Not only is there water in the desert at Ash Meadows, there’s also a bottomless pit as well. Even more importantly, this bottomless pit isn’t just any bottomless pit: it’s full of water – fossil water – that’s fed from an underground aquifer. If a bottomless pit that happens to be full of water isn’t quite interesting enough for you, I’ve got another fact about this geologic feature that might sweeten the deal for you: it contains a species of fish –pupfish - that has been isolated from the rest of the world for over 10,000 years, and only lives in this one specific spot. If that isn’t enough to make you want to visit the Devils Hole, I learned first-hand that the whole area has more security than some jails. That’s right: the Devils Hole has so much security and protection, it makes one wonder if what’s in the hole is really being protected; or if we, the denizens of the planet are being protected from what’s in the Devils Hole.
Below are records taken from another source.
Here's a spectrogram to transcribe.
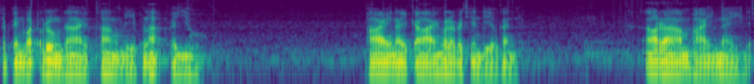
จะเป็นวัดรุ่งได้ตั้งมีพระไปอยู่ ภายในกายของเราก็เช่นเดียวกัน อารามภายในเนี่ย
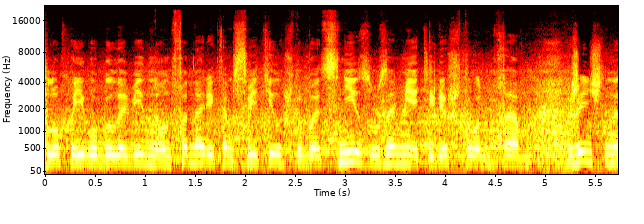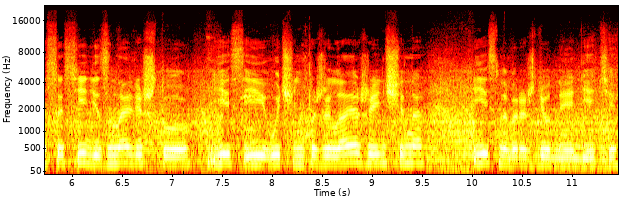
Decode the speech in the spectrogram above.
плохо его было видно, он фонариком светил, чтобы снизу заметили, что он там. Женщины-соседи знали, что есть и очень пожилая женщина, есть новорожденные дети.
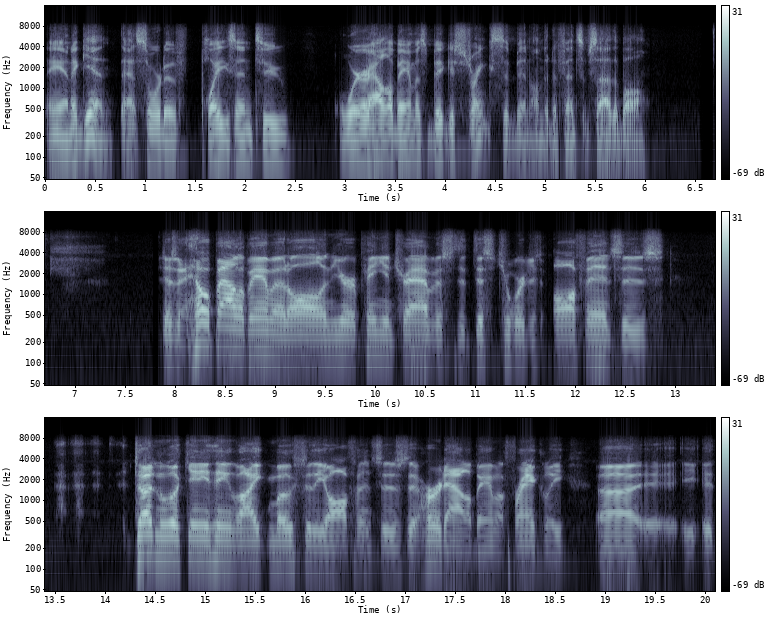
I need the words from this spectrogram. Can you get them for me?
And again, that sort of plays into where Alabama's biggest strengths have been on the defensive side of the ball. Does it help Alabama at all, in your opinion, Travis, that this Georgia offense is doesn't look anything like most of the offenses that hurt Alabama, frankly. Uh, it, it,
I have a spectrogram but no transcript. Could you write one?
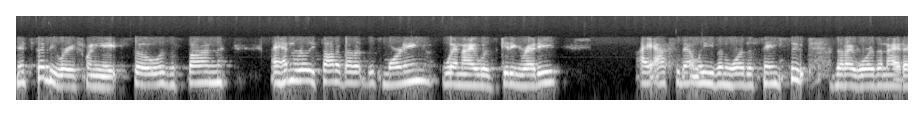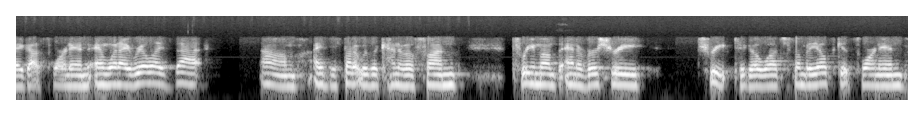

I learned about the Devils Hole many years ago while I was taking a geology class back in college. Back then, the Professor told my class all of the above facts, and politely suggested that if we were in the area, it would be an amazing thing to see. Like many things, I filed it away for future reference, and when I got to Ash Meadows, I was interested to see what the infamous Devils Hole looked like. In the interests of full disclosure, let me confess the following: I had no idea what the Devils Hole would look like, except for some hazy memories of slides I might have seen a long time ago. I assumed that it would be like parts of Ash Meadows: meaning, an area with a pool of water that I could stare into and maybe see some of the descendants of the original pupfish. I imagined it would look more or less like the picture HERE that the National Park Service provides in describing the area.
While my assumption was actually quite reasonable, and the area no doubt looked that way at some point, the area now resembles a super-max prison, or perhaps the entrance to Area 51 or some other hardened secret government lab. I can only assume that in order to protect the site – and the pupfish within it, the National Park Service decided to surround the area with a fifteen foot high fence that is topped with razor wire. Similarly, I can only assume that the National Park Service also decided to construct the bunker/tunnel viewing area out of a similar desire to protect: a) park visitors; and b) the ecosystem within the Devils Hole. As a big proponent of conservation and wilderness protection, I get the reasons: the Devils Hole is an area with a unique and endangered species that exists nowhere else on the planet. I completely understand that. It is, however, a bit odd to travel through the complex to peer into a darkened cave/hole where you can only glimpse a small amount of water.
Moreover, if you’re like me, and have an overactive imagination, the whole setup seems strange. Picture this: you’re in the middle of the desert. You’re miles away from any other person. You have no cell service. In fact, as far as you know it, all other life on this planet might have ended for whatever reason. Then, you see it. A small hill with ringed with a black chain link fence, forming some sort of compound. The only way into that compound? A single entrance made out of strong steel on both sides that curves up and around. Would you enter the steel mesh tunnel? Are those voices you hear coming out of the nearby cave/pool of water? Is the Devils Hole called the Devils Hole not because of the extreme 110 degree heat, but because, in reality it is one of the seven gates to Hell on Earth, and the Government/Secret Agency has it locked down, not to protect the “pupfish” but to protect us, the inhabitants of the planet from doom, gloom and endless torment? Or, is this an area that isn’t something supernatural, but something….alien? Doesn’t this strange installation with its strange signs and lack of visitors sound exactly like something from any B-Grade movie that has been released ever?
I don’t know about you, but to me, all of this seems/sounds like something that could happen. Or maybe I’ve seen too many movies. Even though it was hot when I was there, I did not see or hear anything out of the ordinary, and I even clambered about on the surrounding mountain slopes just because I could. The only thing that was super odd was the chuckwalla that was too lazy to run off. On second thought, maybe that is evidence in itself of a secret government lab: it was a robot chuckwalla that was surveiling me. In any case, if you’re going to visit the Devils Hole, you should know that you’re not going to be able to see much, if anything at all. There are much better things to see in Ash Meadows, but if you’re there, it’s worth a side trip because even if it’s not something surreal, it’s worth seeing.
Directions: Follow the directions in my article about Ash Meadows; from Ash Meadows, the area is well signed, and from the parking area, it is a .25 mile walk to the Devils Hole itself over flat terrain.
Interesting Facts: The Devils Hole is spelled with no apostrophe. Also, the hole is considered “bottomless” because when it was being surveyed, the study surveyed down to 500 feet and stopped, so as not to damage the environment. In all likelihood, it has a bottom…or does it? The Hole is also home to the Devils Hole Pupfish; and is part of Death Valley National Park – even though it is not connected to the park!